"Landlords aren't actioning rent reviews, or if they are it's being quite contentious and therefore many haven't been settled," he said.
Sea change in “value” food market: The last recession changed consumer attitudes to dining out forever, according to Paul Flaum then Whitbread managing director of restaurants.
Speaking to The MA in December 2012, Flaum said people will continue looking for value when eating out, even when the economy recovers.
"The recession has changed consumers for good," he said. "Food culture in the UK is growing and people want to eat out more, but are struggling through lack of disposable income, so they look to the value end of the market. The pub-restaurant sector offers so much value and the volume of people choosing it will continue to grow. There is an opportunity for chains and brands to grow and get even better.
"The customer really perceives value; it’s very important in today’s market."
Again, this perhaps strikes a chord with today’s operators in light of the success of the Government-backed EOTHO scheme.
Very different ‘dynamics’
Reflecting on the current downturn, while UKHosptality chief executive Kate Nicholls states that “obviously it is not good news but neither is it surprising given the past few months”, she argues that conditions in 2020 differ significantly from the last recession.
“It is different this time as we are only just emerging from three months’ worth of forced closures, with the possibility of more on the horizon,” she says.
Christie & Co’s Owens concurs that there are “very different dynamics at play” compared to the last financial crisis.
“A much sharper decline and recovery may well be likely and much of the Government support has been aimed at ensuring businesses survive and that employees and consumers are protected as much as possible, all of which should be positive for the pub and hospitality sectors,” he explains.
“How much of the behavioural change we have seen is likely to remain permanent is probably as much to do with a successful vaccine being widely available as it is on direct economic factors, although the two are inextricably linked.
“However, history does provide a few clues.
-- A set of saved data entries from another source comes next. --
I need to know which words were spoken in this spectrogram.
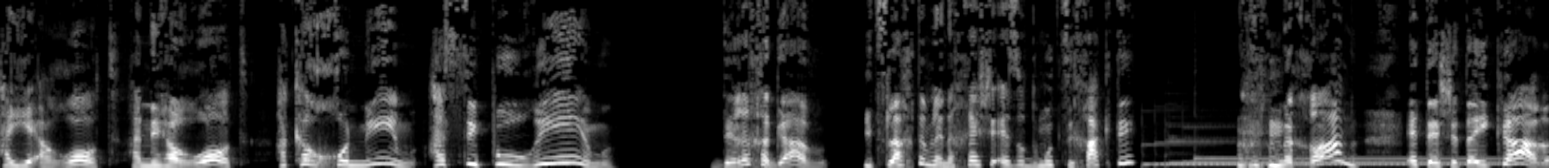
היערות, הנהרות, הקרחונים, הסיפורים. דרך אגב, הצלחתם לנחש איזו דמות שיחקתי? נכון, את אשת העיקר.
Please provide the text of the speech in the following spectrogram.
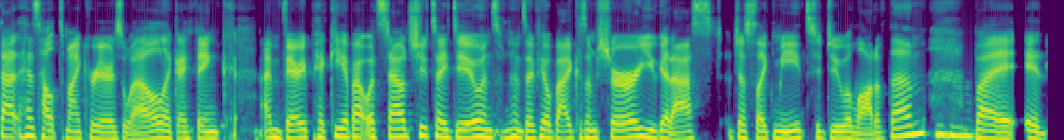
that has helped my career as well. Like I think I'm very picky about what styled shoots I do and sometimes I feel bad because I'm sure you get asked just like me to do a lot of them, mm-hmm. but it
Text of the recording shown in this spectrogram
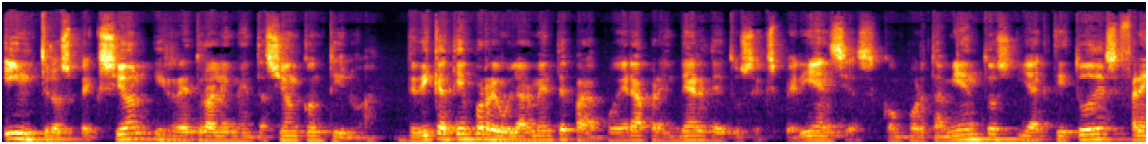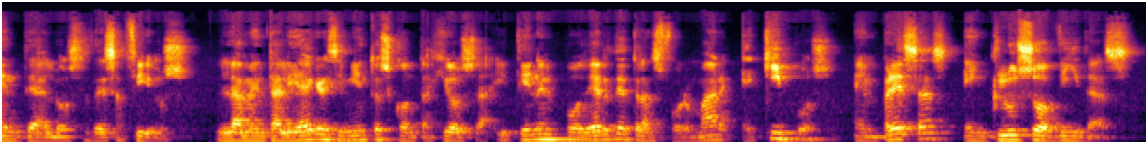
introspección y retroalimentación continua. Dedica tiempo regularmente para poder aprender de tus experiencias, comportamientos y actitudes frente a los desafíos. La mentalidad de crecimiento es contagiosa y tiene el poder de transformar equipos, empresas e incluso vidas.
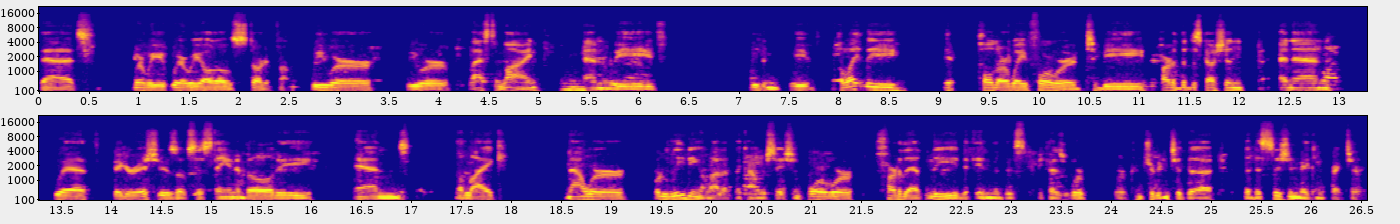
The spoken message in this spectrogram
that where we where we all started from we were we were last in line and we've we've we've politely it pulled our way forward to be part of the discussion. And then with bigger issues of sustainability and the like, now we're we're leading a lot of the conversation, or we're part of that lead in this because we're we're contributing to the the decision making criteria.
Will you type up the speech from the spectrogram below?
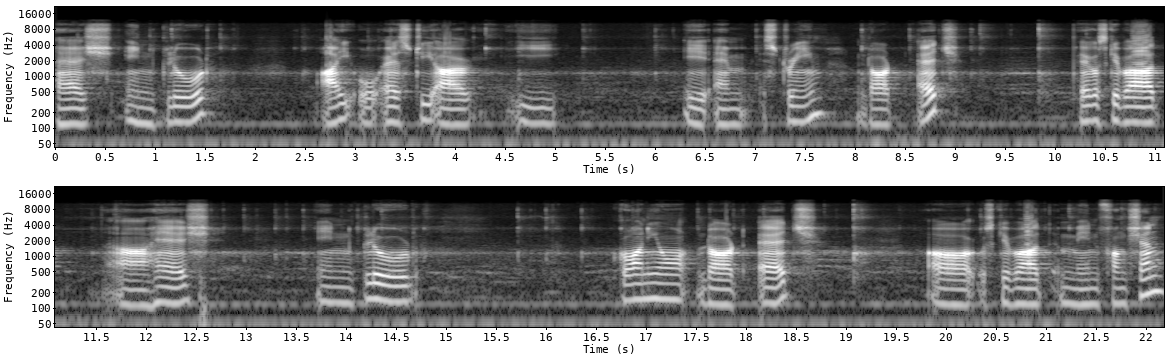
hash include I O S T R E A M stream dot H फिर उसके बाद hash include conio dot H और उसके बाद मेन फ़ंक्शन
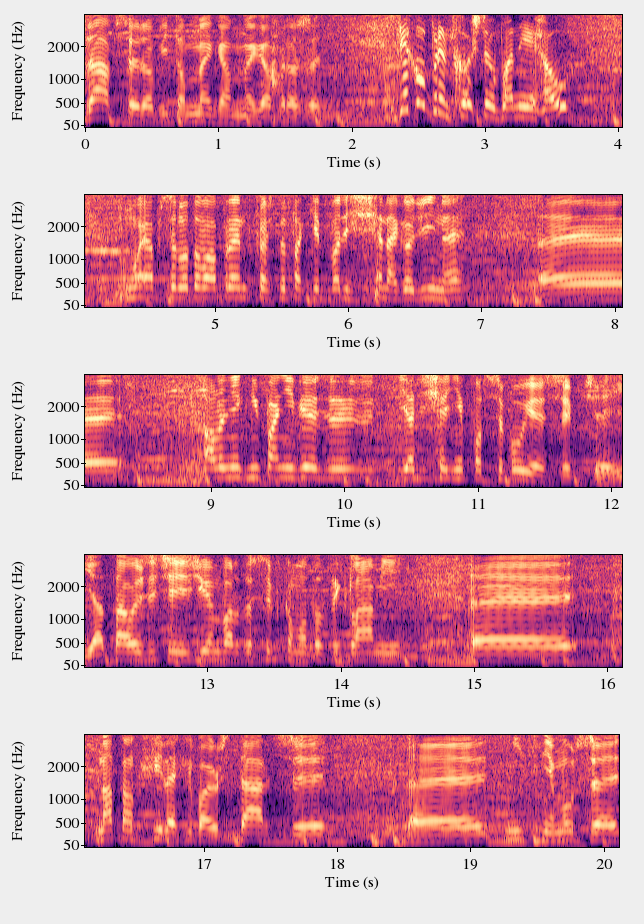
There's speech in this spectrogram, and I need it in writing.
Zawsze robi to mega, mega wrażenie. Z jaką prędkością pan jechał? No, moja przelotowa prędkość to takie 20 na godzinę. Eee, ale niech mi pani wie, że ja dzisiaj nie potrzebuję szybciej. Ja całe życie jeździłem bardzo szybko motocyklami. Eee, na tą chwilę chyba już starczy. Eee, nic nie muszę,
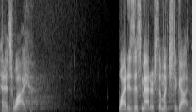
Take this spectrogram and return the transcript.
And it's why? Why does this matter so much to God?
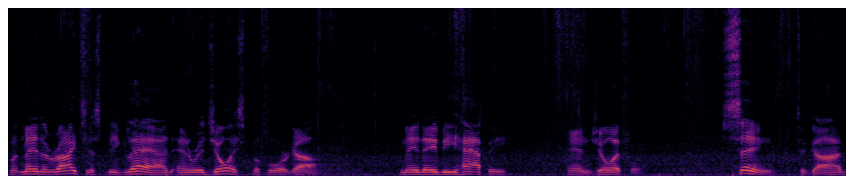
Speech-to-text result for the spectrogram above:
But may the righteous be glad and rejoice before God. May they be happy and joyful. Sing to God.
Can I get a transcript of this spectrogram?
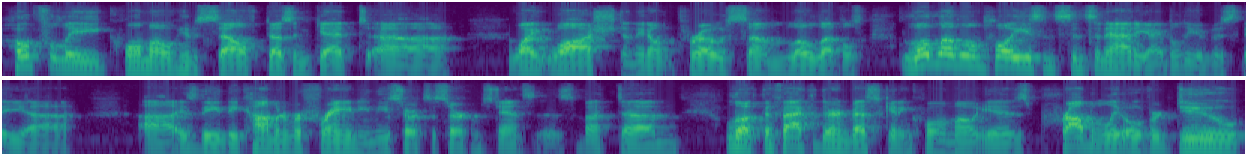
Hopefully, Cuomo himself doesn't get. Uh, whitewashed and they don't throw some low levels low level employees in Cincinnati, I believe, is the uh, uh, is the the common refrain in these sorts of circumstances. But um, look, the fact that they're investigating Cuomo is probably overdue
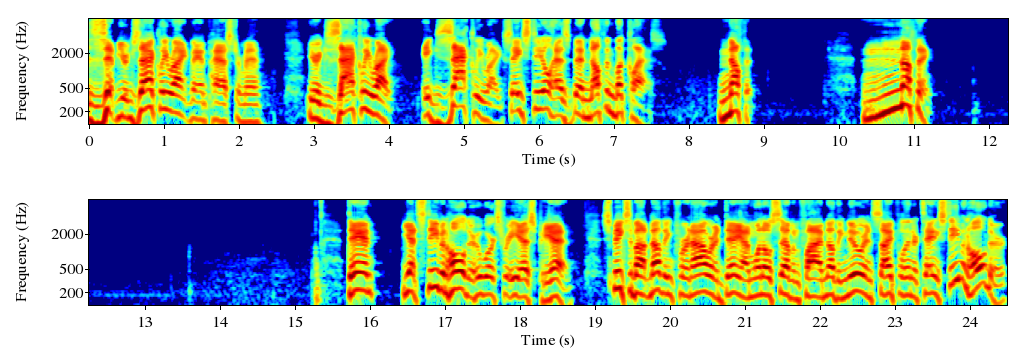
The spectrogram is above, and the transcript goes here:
Zip. You're exactly right, Van Pastor, man. You're exactly right. Exactly right. Sage Steele has been nothing but class. Nothing. Nothing. Dan, yet Stephen Holder, who works for ESPN, speaks about nothing for an hour a day on 107.5, nothing new or insightful, entertaining. Stephen Holder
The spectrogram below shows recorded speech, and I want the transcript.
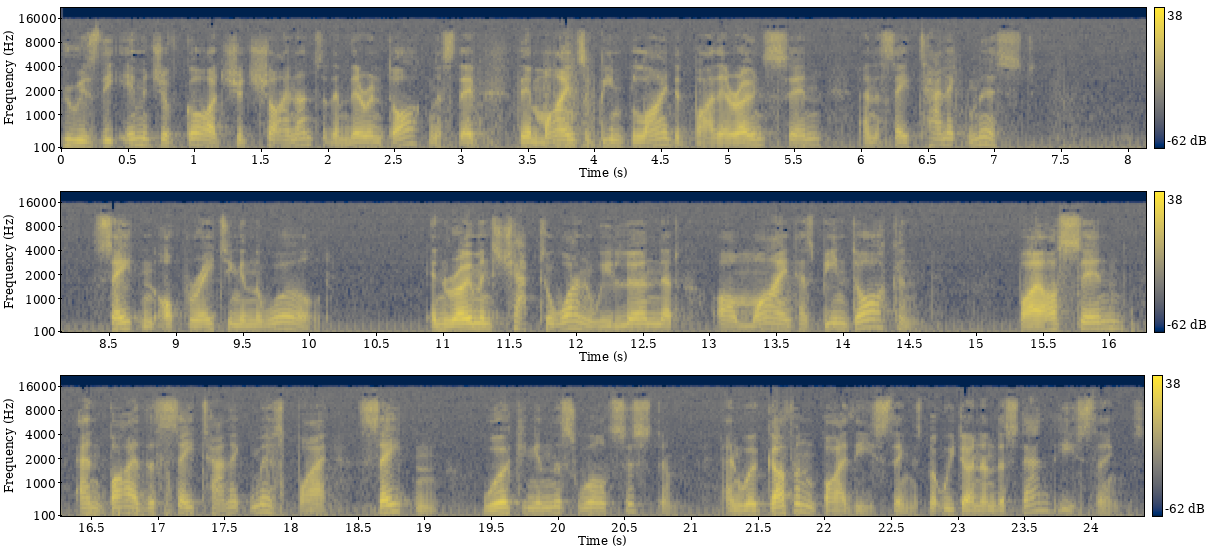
who is the image of God, should shine unto them. They're in darkness. They've, their minds have been blinded by their own sin and a satanic mist. Satan operating in the world. In Romans chapter 1, we learn that our mind has been darkened by our sin and by the satanic mist, by Satan working in this world system. And we're governed by these things, but we don't understand these things.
Pubs have been through many a downturn and doggedly survived, whilst restaurants rise and fall like the waves, but always come back for more."